Candel in English
Francisco Candel (1925-2007) is a Catalan writer who used to have personal diaries which gave substance to many of his more than fifty books. His ephemeral political experience, as senator and town councillor, during the Democratic Transition consolidated the image of a singular and unsettling writer. Through the works Francisco Candel published during the Democratic Transition, he showed his vision of the events of this period in which social, cultural and political expectations were partly frustrated. The sour and ironic caricature he proposed did not meet any success and paradoxically, although he was more exposed in the Catalan public media, his books were at the same time getting forgotten.

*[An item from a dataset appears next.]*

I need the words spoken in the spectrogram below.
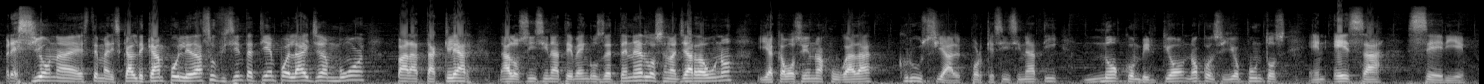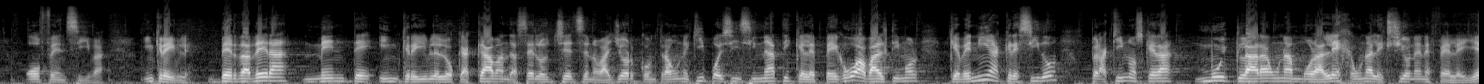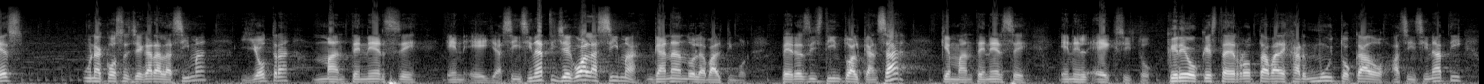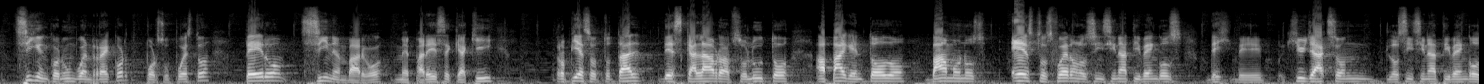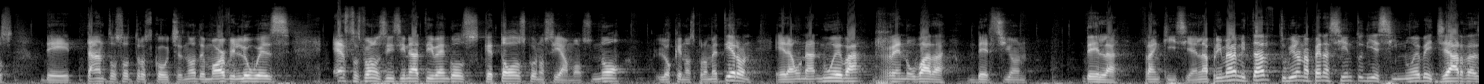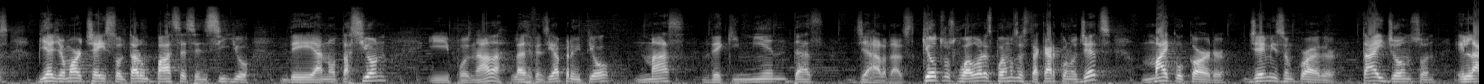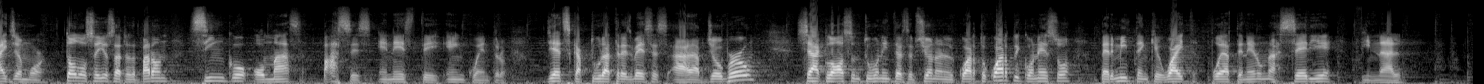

Dictionary of the Literature of the Iberian Peninsula, p. 290:
Dictionary of the Literature of the Iberian Peninsula, Greenwood Press, Westport, Connecticut, 1993, 1806 pages. Authors: Germán Bleiberg, Maureen Ihrie, Janet Pérez.
In this dictionary, two pages (p. 290-291) are dedictated to Francisco Candel Crespo... [sic]. A confusion with another Francisco Candel, but not the writer called Francisco Candel Tortajada.
In this notice, there are also more mistakes:
1) “Although many of Candel's book have been translated into German, French, Flemish, Russian and other languages, critics have largely ignored his work; nevertheless, Félix Ros considers him as Dickensian”. Actually, one novel was translated into German, two into Flemish, and one into French. The reference to Félix Ros may suggest that the list of languages could come from the prologue writen by him in Obras selectas (1974): « éstos y otros títulos se tradujeron subsiguientemente al alemán, al francés, al flamenco, al ruso y a otros idiomas. » (p. 16). Francisco Candel himself wrote an autobiographical note in Fernando Alvarez Palacios's book, Novela y cultura española de postguerra (1975): « He sido traducido al alemán, francés, flamenco, ruso, catalán, gallego y vasco, y ahora creo que al italiano. » Nevertheless, in A cuestas sobre mis personajes, there is no mention of translation into Russian or Italian, but it is true that some short stories were also published in Russian.
2) “His “obra maestra” is Els altres catalans (1964: the Other Catalonians) which has been translated into Spanish and many other languages”. It is just the opposite. This book was obviously written in Spanish and then translated into Catalan by one of the greatest translators to Catalan of that time, Ramón Folch i Camarasa. And it is not true that it was translated into other languages.